State cuts cost education

Jesse O. Walls

Gov. Jay Nixon vetoed or froze more than $1.1 billion in state spending on June 24, cutting jobs and withholding from programs that benefit colleges and schools. The cuts, which went into effect July 1, are meant to help balance the budget by ensuring spending does not exceed available revenue, however it will affect local colleges, including Crowder.

“We had some capital improvement projects in a bill that got vetoed,” said Dr. Jennifer Methvin, president of Crowder College, “so there was $375,000 that was earmarked for our Cassville center to do some work on that facility. That money would have had to have been matched, we would have had to have raised $375,000 to make it $750,000, and we could have done a lot of great work we want to do on the Cassville campus. That’s gone, that’s been vetoed, that won’t happen.”

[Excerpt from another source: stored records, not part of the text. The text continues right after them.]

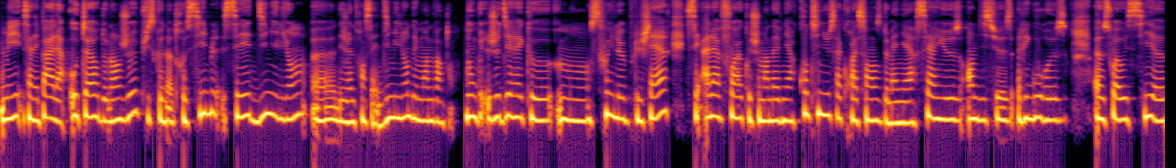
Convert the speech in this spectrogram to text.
mais ça n'est pas à la hauteur de l'enjeu puisque notre cible, c'est 10 millions euh, des jeunes Français, 10 millions des moins de 20 ans. Donc je dirais que mon souhait le plus cher, c'est à la fois que Chemin d'avenir continue sa croissance de manière sérieuse, ambitieuse, rigoureuse, euh, soit aussi euh,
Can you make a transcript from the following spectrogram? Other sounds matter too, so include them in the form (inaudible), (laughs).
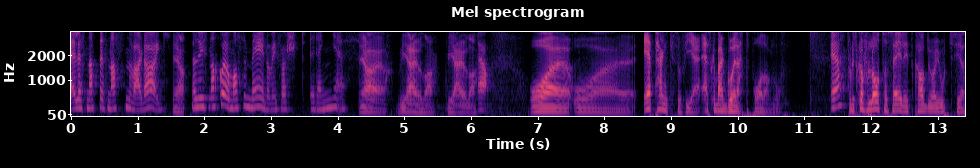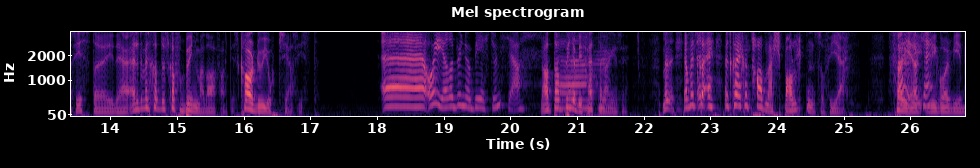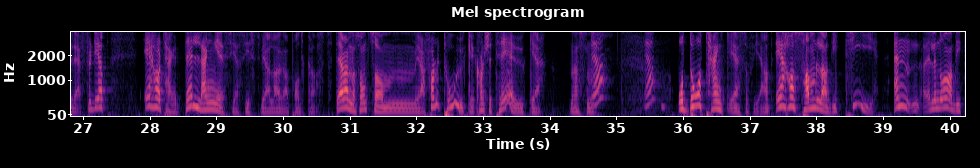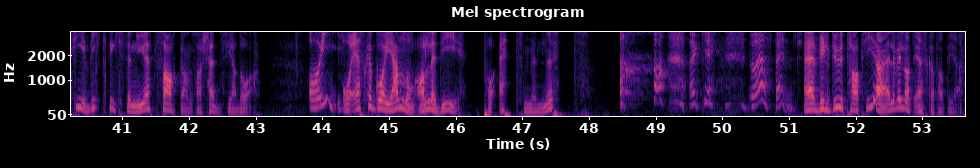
eller snappes nesten hver dag. Ja. Men vi snakker jo masse mer når vi først ringes. Ja, ja. Vi er jo da. Vi er jo da. Ja. Og, eh, og eh, jeg tenker, Sofie, jeg skal bare gå rett på deg nå. Ja. For du skal få lov til å si litt hva du har gjort siden sist. I det her. Eller vet du hva, du skal få begynne med da, faktisk. Hva har du gjort siden sist? Uh, oi, ja, det begynner å bli en stund siden. Ja, da begynner det å bli Eh, fette lenge siden. Men ja, vet du hva, jeg, vet du hva, jeg kan ta den her spalten, Sofie, før Oi, vi, vi går videre. Fordi at jeg har tenkt, det er lenge siden sist vi har laga podkast. Det er vel noe sånt som i hvert fall to uker, kanskje tre uker, nesten. Ja. Ja. Og da tenker jeg, Sofie, at jeg har samla de ti, en, eller noen av de ti viktigste nyhetssakene som har skjedd siden da. Oi! Og jeg skal gå igjennom alle de på ett minutt. (laughs) OK, nå er jeg spent. Eh, vil du ta tida, eller vil du at jeg skal ta tida?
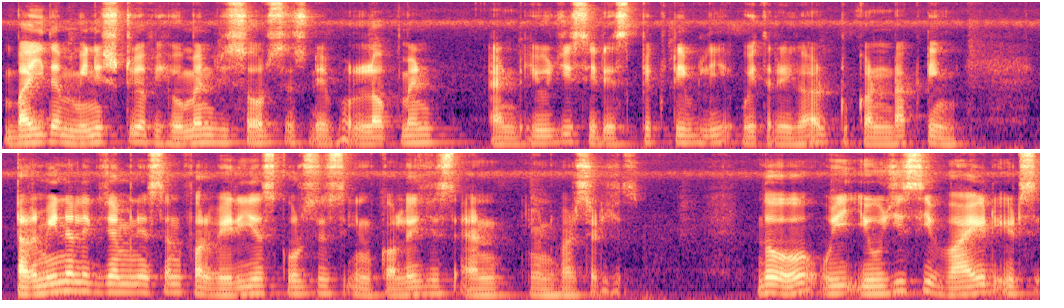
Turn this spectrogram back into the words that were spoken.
by the Ministry of Human Resources Development and UGC respectively with regard to conducting terminal examination for various courses in colleges and universities. Though we UGC wide its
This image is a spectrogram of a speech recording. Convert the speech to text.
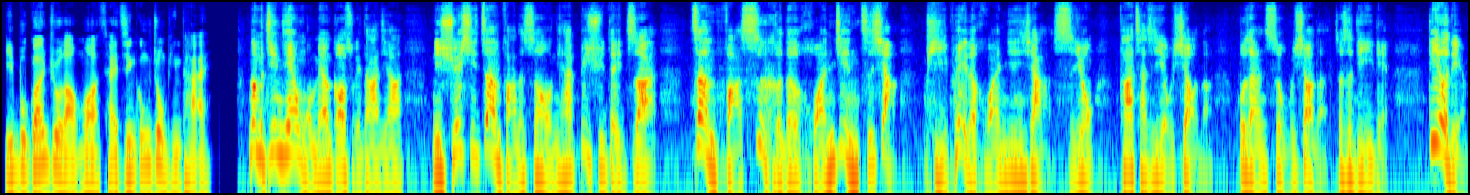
一步关注老莫财经公众平台。那么今天我们要告诉给大家，你学习战法的时候，你还必须得在战法适合的环境之下、匹配的环境下使用，它才是有效的，不然是无效的。这是第一点。第二点，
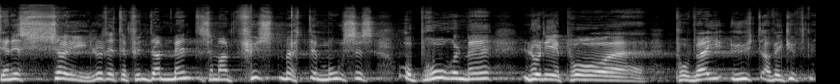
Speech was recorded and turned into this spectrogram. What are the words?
denne søyla, dette fundamentet som han først møtte Moses og broren med når de er på, eh, på vei ut av Egypten.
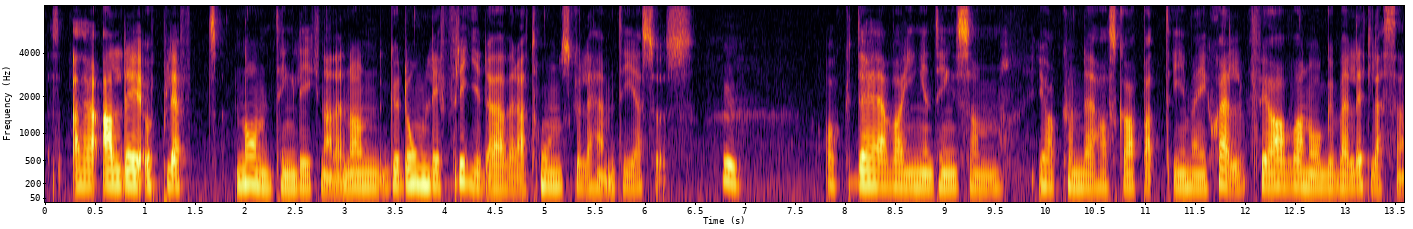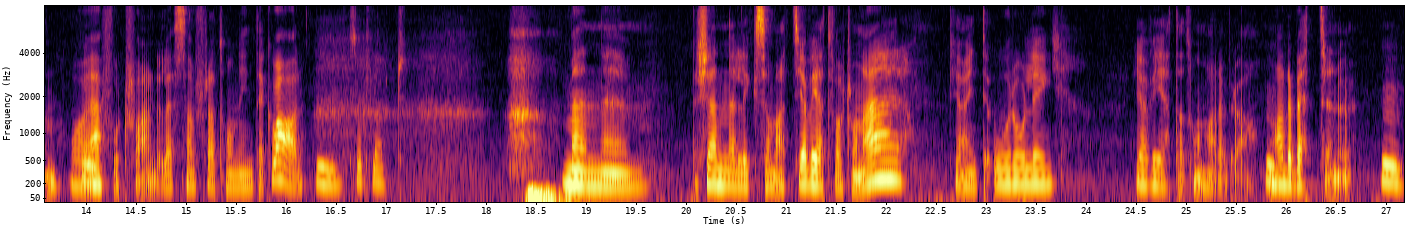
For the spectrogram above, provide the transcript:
Alltså jag har aldrig upplevt någonting liknande. Någon gudomlig frid över att hon skulle hem till Jesus. Mm. Och det var ingenting som jag kunde ha skapat i mig själv. För jag var nog väldigt ledsen och Mm. är fortfarande ledsen för att hon inte är kvar. Mm, såklart. Men eh, jag känner liksom att jag vet vart hon är. Jag är inte orolig. Jag vet att hon har det bra. Hon Mm. har det bättre nu. Mm.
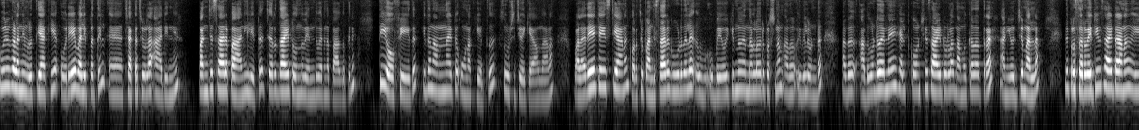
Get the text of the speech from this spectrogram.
കുരു കളഞ്ഞ് വൃത്തിയാക്കിയ ഒരേ വലിപ്പത്തിൽ ചക്കച്ചുള അരിഞ്ഞ് പഞ്ചസാര പാനിയിലിട്ട് ചെറുതായിട്ടൊന്ന് വെന്ത് വരുന്ന പാകത്തിന് തീ ഓഫ് ചെയ്ത് ഇത് നന്നായിട്ട് ഉണക്കിയെടുത്ത് സൂക്ഷിച്ച് വയ്ക്കാവുന്നതാണ് വളരെ ടേസ്റ്റിയാണ്. കുറച്ച് പഞ്ചസാര കൂടുതൽ ഉപയോഗിക്കുന്നു എന്നുള്ള ഒരു പ്രശ്നം അത് ഇതിലുണ്ട്. അത് അതുകൊണ്ട് തന്നെ ഹെൽത്ത് കോൺഷ്യസ് ആയിട്ടുള്ള നമുക്കത് അത്ര അനുയോജ്യമല്ല. ഇത് പ്രിസർവേറ്റീവ്സ് ആയിട്ടാണ് ഈ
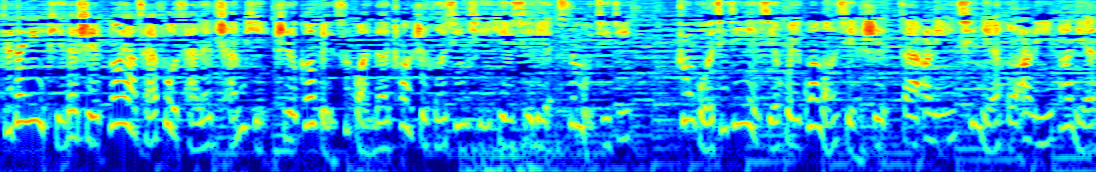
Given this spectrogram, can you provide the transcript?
值得一提的是，诺亚财富踩雷的产品是歌斐资管的创世核心企业系列私募基金。中国基金业协会官网显示，在二零一七年和二零一八年，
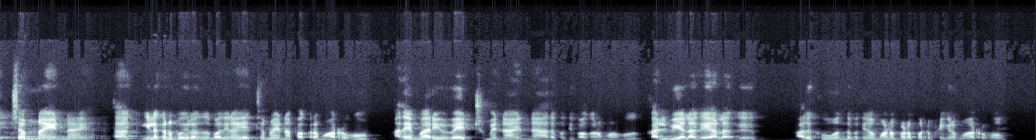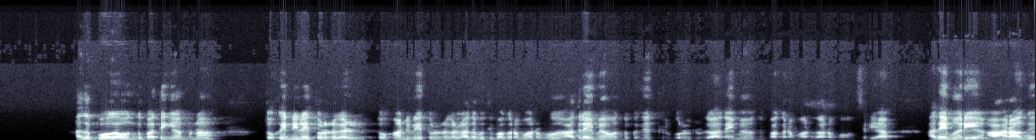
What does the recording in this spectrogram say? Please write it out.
எச்சம்னா என்ன? த இலக்கண பகுதியில் வந்து பார்த்தீங்கன்னா, எச்சம்னா என்ன பார்க்குற மாதிரி இருக்கும். அதே மாதிரி வேற்றுமைனா என்ன? அதை பற்றி பார்க்குற மாதிரி இருக்கும். கல்வி அழகே அழகு. அதுக்கும் வந்து பார்த்திங்கன்னா மனப்பாட பாட்டு படிக்கிற மாதிரி இருக்கும். அது போக வந்து பார்த்தீங்க அப்படின்னா, தொகை நிலை தொடர்கள், தொகாநிலை தொடர்கள் அதை பற்றி பார்க்குற மாதிரி இருக்கும். அதுலேயுமே வந்து பார்த்தீங்கன்னா, திருக்குறள் இருக்குது அதையுமே வந்து பார்க்குற மாதிரி தான் இருக்கும். சரியா? அதே மாதிரி ஆறாவது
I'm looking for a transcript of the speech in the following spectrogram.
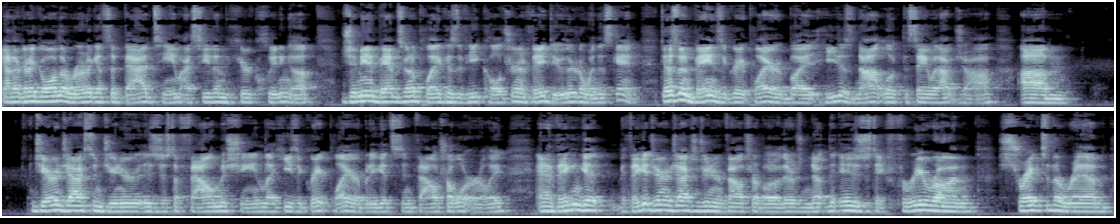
Now they're going to go on the road against a bad team. I see them here cleaning up. Jimmy and Bam's going to play because of Heat culture. And if they do, they're going to win this game. Desmond Bane's a great player, but he does not look the same without Ja. Um, Jaren Jackson Jr. is just a foul machine. Like he's a great player, but he gets in foul trouble early. And if they can get if they get Jaren Jackson Jr. in foul trouble, there's no it is just a free run straight to the rim.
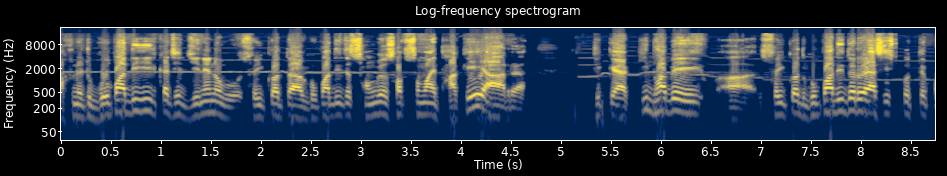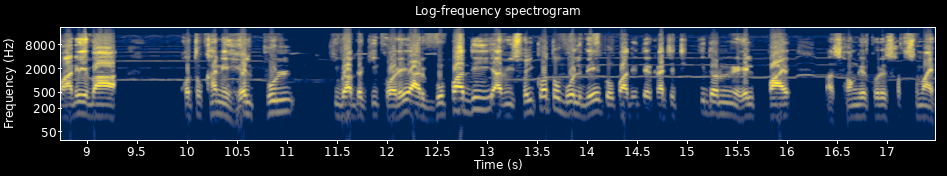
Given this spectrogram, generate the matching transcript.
এখন একটু গোপাদির কাছে জেনে নেব। সৈকত গোপাদিদের সঙ্গে সব সময় থাকে আর ঠিক কীভাবে সৈকত গোপাদিদেরও অ্যাসিস্ট করতে পারে বা কতখানি হেল্পফুল কীভাবে কি করে। আর গোপাদি আমি সৈকতও বলবে গোপাদিদের কাছে ঠিক কি ধরনের হেল্প পায় বা সঙ্গে করে সব সময়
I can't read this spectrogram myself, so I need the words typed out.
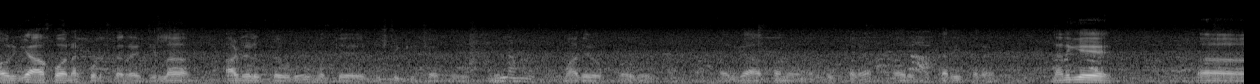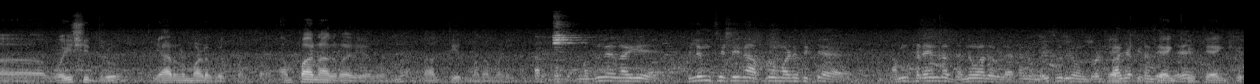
ಅವರಿಗೆ ಆಹ್ವಾನ ಕೊಡ್ತಾರೆ ಜಿಲ್ಲಾ ಆಡಳಿತವರು ಮತ್ತು ಡಿಸ್ಟಿಕ್ ಇನ್ಚಾರ್ಜ್ ಮಾದೇವಪ್ಪ ಅವರು. ಅವರಿಗೆ ಆಹ್ವಾನವನ್ನು ಕೊಡ್ತಾರೆ, ಅವರನ್ನು ಕರೀತಾರೆ. ನನಗೆ ವಹಿಸಿದ್ರು. ಯಾರನ್ನು ಮಾಡಬೇಕು ಅಂತ ಹಂಪ ನಾಗರಾಜರನ್ನು ನಾನು ತೀರ್ಮಾನ ಮಾಡಿದ್ದೆ. ಮೊದಲನೇದಾಗಿ ಫಿಲ್ಮ್ ಸಿಟಿನ ಅಪ್ರೂವ್ ಮಾಡಿದ್ದಕ್ಕೆ ನಮ್ಮ ಕಡೆಯಿಂದ ಧನ್ಯವಾದಗಳು. ಯಾಕಂದ್ರೆ ಮೈಸೂರಿಗೆ ಒಂದು ದೊಡ್ಡ thank project you thank you thank you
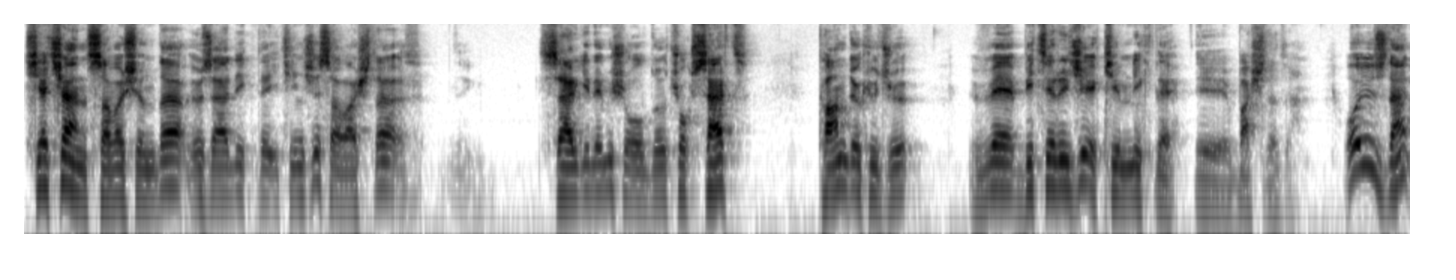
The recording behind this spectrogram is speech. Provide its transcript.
Çeçen Savaşı'nda özellikle ikinci savaşta sergilemiş olduğu çok sert, kan dökücü ve bitirici kimlikle e, başladı. O yüzden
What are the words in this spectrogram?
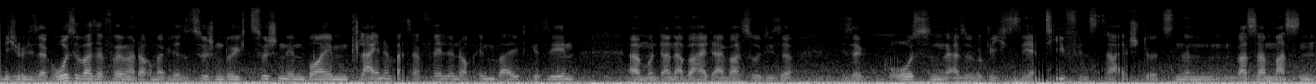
nicht nur dieser große Wasserfall, man hat auch immer wieder so zwischendurch zwischen den Bäumen kleine Wasserfälle noch im Wald gesehen. Ähm, und dann aber halt einfach so diese, diese großen, also wirklich sehr tief ins Tal stürzenden Wassermassen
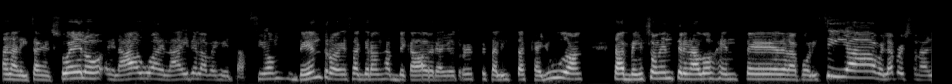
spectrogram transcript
analizan el suelo, el agua, el aire, la vegetación dentro de esas granjas de cadáveres. Hay otros especialistas que ayudan. También son entrenados gente de la policía, ¿verdad? Personal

Nixon also vetoed a $6 million equity adjustment for community colleges, which would have been approximately $245,764 for Crowder. Unless the veto is overturned by the state legislature, Crowder will not receive these funds.

Other funds were restricted, which means there is a chance it will be released at a later date. Capital improvement money for the Hickey Building in Webb City, which equaled $375,000, is one of those items, as well as a 6% increase to core funding, said Dr. Jim Cummins, vice president of finance.

“We were very conservative in our budgeting,” said Dr. Cummins, “so the cuts to operating funding will not be too significant. For the capital money, we will have to wait and see on Webb City, and we will have to raise more from donors in Cassville if we want to renovate or add to that campus.”

Crowder is not the only college in the area to be affected. According to the Joplin Globe, Nixon also withheld $1.5 million in matching money for construction on the Missouri Southern State University campus in Joplin, and $43 million in performance funding increases that would have benefited all of Missouri’s four-year universities and community colleges.

“Crowder College has been very smart,” said Dr. Methvin. “They have always budgeted very conservatively, because we do live in a state where funds can be restricted even after they are approved. It would have been wonderful to have this funding … but we’re still able to serve our students well, even in these tough times.”